However, there is another story concerning the Huskies that many have overlooked.

Several days before the National Championship game, UConn’s All-American point guard, Shabazz Napier, said during a press conference that there are nights he goes to sleep “starving” because he can’t afford to buy food.

“We do have hungry nights that we don’t have enough money to get food in. Sometimes money is needed. I don’t think you should stretch it out to hundreds of thousands of dollars for playing, because a lot of times guys don’t know how to handle themselves with money. I feel like a student athlete. Sometimes, there’s hungry nights where I’m not able to eat, but I still gotta play up to my capabilities.” Napier said.

Meanwhile, on the other end, it is estimated by Forbes that UConn’s trip to the Final Four alone earned the American Athletic Conference $9.5 million.

Correct me if I’m wrong, but something isn’t adding up here.

“I don’t see myself as so much of an employee,” Napier said. “But when you see your jersey being sold … you feel like you want something in return.”

It is true that thousands of Division I athletes are given full-ride scholarships each year to cover tuition and housing.

But what happens when you need to buy groceries?

Napier is one of the rare college basketball stars who has stayed in school until his senior year, as opposed to making the jump to the NBA.

His reward for doing so is two national championship rings and, in May, a college diploma.

However, what is Napier, or any other major college athlete supposed to do when they need to cover their basic necessities?

Sit back and try to think of another business in America in which the company’s workers provide unpaid manual labor while the company’s presidents and higher-ups earn millions of dollars off of those workers?

One of the men who reaps the benefits of hard work put in by players such as Napier is NCAA president Mark Emmert, who, ironically presented the championship trophy to Napier and the Huskies, just days after he publicly said that the unionization of college athletes is “grossly inappropriate.”

According to USA Today, Emmert made $1.6 million in 2011. The average value of a college basketball scholarship? $27,923 per year.

Many will argue that a free education is enough and college athletes are already more than fairly compensated.

However, the goal of many college athletic programs isn’t to help its athletes earn a degree. In 2011, the NCAA issued a two-year tournament ban to UConn because of low academic progress rates. From 2007 to 2011, only one in 12 players graduated from Connecticut in each of the four years.

No, it’s college athletics’ goal to keep the money train rolling. That Napier is on track to receive his degree is a statistical anomaly.

Why is it that players like Napier — an athlete who has gone about his business the right way, are staying up at night hungry, while literally every other party involved is living large off the money created by college sports?

Between classes, workouts, practices, press conferences and traveling across the country for games, it’s unrealistic for a college athlete to go out and get a part-time job like the average college student would.

And they shouldn’t have to.

At the very least, student athletes deserve a portion of the revenue earned by colleges who profit off their names.

They shouldn’t be millionaires.
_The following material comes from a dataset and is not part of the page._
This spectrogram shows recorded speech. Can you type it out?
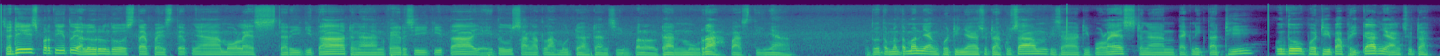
jadi seperti itu ya lur untuk step by stepnya moles dari kita dengan versi kita yaitu sangatlah mudah dan simple dan murah pastinya untuk teman-teman yang bodinya sudah kusam bisa dipoles dengan teknik tadi untuk body pabrikan yang sudah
They shouldn’t be treated as professional athletes. But they do deserve slice of the pie.